DNS 673 Solo Dance Repertory. Prerequisite: DNS 527. Provides for the study, rehearsal and performance of selected solo master works from the modern dance repertory. 3 Cr.

DNS 683 Studies in Dance Education. Compares and contrasts various points of view, and studies the educational philosophy underlying dance in education. Surveys the literature on dance in education. Requires a research project. 3 Cr.

DNS 692 Graduate Seminar in Dance. Provides an opportunity to define career goals, and to network in preparation for an application to next career and/or educational effort. Allows students to meet for group discussion/thesis sharing on current issues and career trends in dance. Includes practical experience in professional portfolio creation, résumé and statement of philosophy writing, and interview practice, along with appropriate development of networking, grant writing and auditioning skills. 3 Cr.

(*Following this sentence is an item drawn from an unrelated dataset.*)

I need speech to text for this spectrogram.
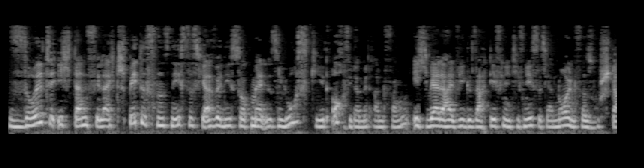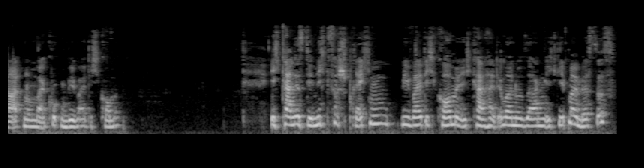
Sollte ich dann vielleicht spätestens nächstes Jahr, wenn die Sock Madness losgeht, auch wieder mit anfangen. Ich werde halt, wie gesagt, definitiv nächstes Jahr einen neuen Versuch starten und mal gucken, wie weit ich komme. Ich kann es dir nicht versprechen, wie weit ich komme. Ich kann halt immer nur sagen, ich gebe mein Bestes.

DNS 693 Student Teaching. Prerequisites: DNS 581, 582, 583, and 584 and required Pre K-12 school observations. A one-semester student teaching assignment. Prepares the dance artist/educator for a specialist teaching position in kindergarten through 12th grade school settings. Under college and master teacher school supervision, expects full participation as a member of the school's professional team, including teacher parent communication and cocurricular activities. Focuses on planning preparing, presenting and assessing dance in the curriculum. 9 credits by Special Arrangement. DNS 516 History and Development of Dance. Covers the major historical trends in dance, including prehistoric and ancient cultures, the Middle Ages, Renaissance, Baroque and Romantic eras in Western Europe, the German and American backgrounds, and current trends in contemporary dance. Requires a research paper. 3 Cr.

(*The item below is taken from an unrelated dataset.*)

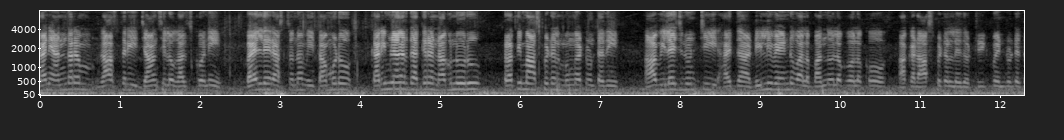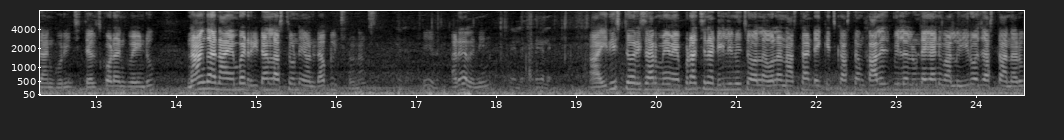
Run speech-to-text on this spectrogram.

DNS 696 Creative Project or Apprenticeship. Culminating project for the MFA degree. Entails a creative project or apprenticeship involving students with their own creative endeavor. Emphasizes development of performance skills and choreographic experience, supported by written documentation. Requires students to present original choreography in a concert, or to show the results of their creative research in some other form of performance if students choose a creative project and professional paper. May also involve research into topics of interest such as related arts, movement theory, history, dance science and somatics, or production design. Requires professional paper based on the theme of the choreography or creative research. The apprenticeship option involves an apprenticeship with a recognized dance company and presentation of a performance or lecture-demonstration from the apprenticeship experience as well as a final written report. 9 Cr.

DNS 697 Field Work Practicum II. Requires the application of dance knowledge and skills in practice through teaching or assisting in a class relevant to the MA emphasis area or a secondary area. Must be in a secondary non-emphasis area. 3 Cr.

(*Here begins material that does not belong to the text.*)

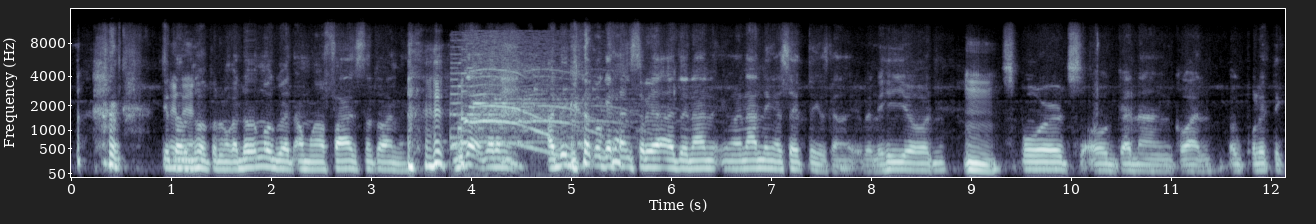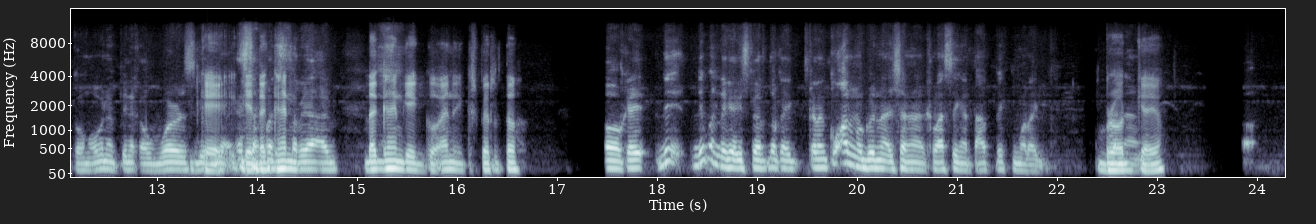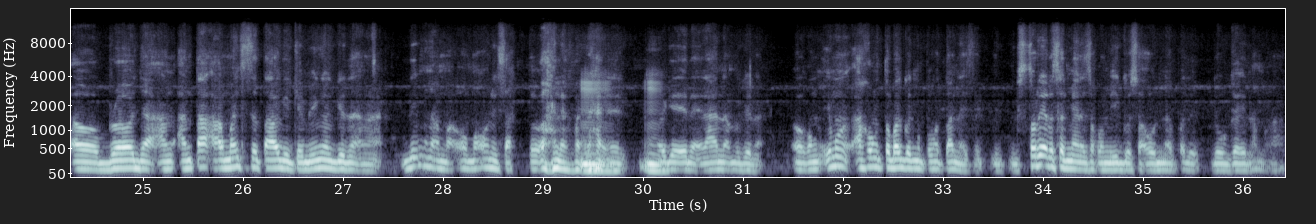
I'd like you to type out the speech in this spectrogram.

DNS 698 Thesis. The culminating course in the MA dance program. Involves the writing of a thesis under supervision of the candidate's MA committee chairperson. Thesis topic and final acceptance are by committee approval. 6 Cr.

DNS 699 Independent Study in Dance. Designed individually through consultation between student and instructor to suit the student's needs and interests and the special competence of the instructor. Additional requirements may be established by the department. 1-6 Cr.

The information in this publication was current as of December 2002 when the text was compiled. Changes, including but not restricted to, tuition and fees, course descriptions, degree and program requirements, policies, and financial aid availability may have occurred since that time. Whether or not a specific course is scheduled for a given term is contingent on enrollment, budget and staffing. The college reserves the right to make any changes it finds necessary and may announce such changes for student notification in publications other than the College catalogs. For the purpose of degree and program completion, students are bound by the requirements in effect as stated in the printed catalog at the time of their matriculation at SUNY Brockport. Inquiries on the current status of requirements can be addressed to the appropriate College department of office. Also refer to the Brockport Web site home page at for current information.